TASK OBJECTIVE – Without any omission, reproduce the records that follow.
*** Opening of DATA SECTION ***
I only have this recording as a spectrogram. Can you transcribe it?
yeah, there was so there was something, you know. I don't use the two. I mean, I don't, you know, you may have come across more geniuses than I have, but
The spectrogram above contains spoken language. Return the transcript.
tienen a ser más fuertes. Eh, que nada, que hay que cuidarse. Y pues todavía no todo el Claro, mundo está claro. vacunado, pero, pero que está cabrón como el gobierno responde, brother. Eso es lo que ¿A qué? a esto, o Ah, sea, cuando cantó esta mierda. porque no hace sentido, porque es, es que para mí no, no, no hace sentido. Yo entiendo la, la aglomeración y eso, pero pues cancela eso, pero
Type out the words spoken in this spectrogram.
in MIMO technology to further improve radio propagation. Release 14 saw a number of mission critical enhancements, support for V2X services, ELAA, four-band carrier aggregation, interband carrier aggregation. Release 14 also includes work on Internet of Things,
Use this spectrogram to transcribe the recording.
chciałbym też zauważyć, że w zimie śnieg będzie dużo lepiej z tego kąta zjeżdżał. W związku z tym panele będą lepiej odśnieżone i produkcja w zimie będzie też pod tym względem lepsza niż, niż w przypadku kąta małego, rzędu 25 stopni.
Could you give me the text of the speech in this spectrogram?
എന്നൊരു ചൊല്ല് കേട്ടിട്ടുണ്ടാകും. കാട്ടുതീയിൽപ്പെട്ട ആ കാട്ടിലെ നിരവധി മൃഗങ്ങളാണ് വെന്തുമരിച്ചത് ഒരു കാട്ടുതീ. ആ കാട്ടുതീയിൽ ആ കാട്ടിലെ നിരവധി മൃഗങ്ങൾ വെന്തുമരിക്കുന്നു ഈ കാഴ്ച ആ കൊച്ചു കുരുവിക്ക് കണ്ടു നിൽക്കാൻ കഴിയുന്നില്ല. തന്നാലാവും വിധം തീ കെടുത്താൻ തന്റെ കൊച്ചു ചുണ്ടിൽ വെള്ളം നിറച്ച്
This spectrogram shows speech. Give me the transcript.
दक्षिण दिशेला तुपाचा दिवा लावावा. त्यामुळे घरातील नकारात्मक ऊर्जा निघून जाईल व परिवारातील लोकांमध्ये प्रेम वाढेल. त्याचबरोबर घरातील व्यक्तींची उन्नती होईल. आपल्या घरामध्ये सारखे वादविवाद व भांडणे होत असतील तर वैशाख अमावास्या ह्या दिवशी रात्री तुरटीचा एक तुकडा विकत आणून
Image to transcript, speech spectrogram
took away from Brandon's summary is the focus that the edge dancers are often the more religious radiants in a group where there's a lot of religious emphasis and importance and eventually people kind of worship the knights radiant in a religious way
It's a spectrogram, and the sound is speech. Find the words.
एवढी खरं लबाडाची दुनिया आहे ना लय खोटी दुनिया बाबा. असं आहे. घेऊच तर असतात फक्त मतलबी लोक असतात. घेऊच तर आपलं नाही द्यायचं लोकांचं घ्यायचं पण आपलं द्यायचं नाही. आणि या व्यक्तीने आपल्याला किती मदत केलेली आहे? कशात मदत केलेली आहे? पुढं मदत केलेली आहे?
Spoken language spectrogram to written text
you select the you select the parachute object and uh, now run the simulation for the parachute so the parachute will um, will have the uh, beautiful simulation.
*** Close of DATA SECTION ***
ANSWER SPACE –
I only have this recording as a spectrogram. Can you transcribe it?
yeah, there was so there was something, you know. I don't use the two. I mean, I don't, you know, you may have come across more geniuses than I have, but
The spectrogram above contains spoken language. Return the transcript.
tienen a ser más fuertes. Eh, que nada, que hay que cuidarse. Y pues todavía no todo el Claro, mundo está claro. vacunado, pero, pero que está cabrón como el gobierno responde, brother. Eso es lo que ¿A qué? a esto, o Ah, sea, cuando cantó esta mierda. porque no hace sentido, porque es, es que para mí no, no, no hace sentido. Yo entiendo la, la aglomeración y eso, pero pues cancela eso, pero
Type out the words spoken in this spectrogram.
in MIMO technology to further improve radio propagation. Release 14 saw a number of mission critical enhancements, support for V2X services, ELAA, four-band carrier aggregation, interband carrier aggregation. Release 14 also includes work on Internet of Things,
Use this spectrogram to transcribe the recording.
chciałbym też zauważyć, że w zimie śnieg będzie dużo lepiej z tego kąta zjeżdżał. W związku z tym panele będą lepiej odśnieżone i produkcja w zimie będzie też pod tym względem lepsza niż, niż w przypadku kąta małego, rzędu 25 stopni.
Could you give me the text of the speech in this spectrogram?
എന്നൊരു ചൊല്ല് കേട്ടിട്ടുണ്ടാകും. കാട്ടുതീയിൽപ്പെട്ട ആ കാട്ടിലെ നിരവധി മൃഗങ്ങളാണ് വെന്തുമരിച്ചത് ഒരു കാട്ടുതീ. ആ കാട്ടുതീയിൽ ആ കാട്ടിലെ നിരവധി മൃഗങ്ങൾ വെന്തുമരിക്കുന്നു ഈ കാഴ്ച ആ കൊച്ചു കുരുവിക്ക് കണ്ടു നിൽക്കാൻ കഴിയുന്നില്ല. തന്നാലാവും വിധം തീ കെടുത്താൻ തന്റെ കൊച്ചു ചുണ്ടിൽ വെള്ളം നിറച്ച്
This spectrogram shows speech. Give me the transcript.
दक्षिण दिशेला तुपाचा दिवा लावावा. त्यामुळे घरातील नकारात्मक ऊर्जा निघून जाईल व परिवारातील लोकांमध्ये प्रेम वाढेल. त्याचबरोबर घरातील व्यक्तींची उन्नती होईल. आपल्या घरामध्ये सारखे वादविवाद व भांडणे होत असतील तर वैशाख अमावास्या ह्या दिवशी रात्री तुरटीचा एक तुकडा विकत आणून
Image to transcript, speech spectrogram
took away from Brandon's summary is the focus that the edge dancers are often the more religious radiants in a group where there's a lot of religious emphasis and importance and eventually people kind of worship the knights radiant in a religious way
It's a spectrogram, and the sound is speech. Find the words.
एवढी खरं लबाडाची दुनिया आहे ना लय खोटी दुनिया बाबा. असं आहे. घेऊच तर असतात फक्त मतलबी लोक असतात. घेऊच तर आपलं नाही द्यायचं लोकांचं घ्यायचं पण आपलं द्यायचं नाही. आणि या व्यक्तीने आपल्याला किती मदत केलेली आहे? कशात मदत केलेली आहे? पुढं मदत केलेली आहे?
Spoken language spectrogram to written text
you select the you select the parachute object and uh, now run the simulation for the parachute so the parachute will um, will have the uh, beautiful simulation.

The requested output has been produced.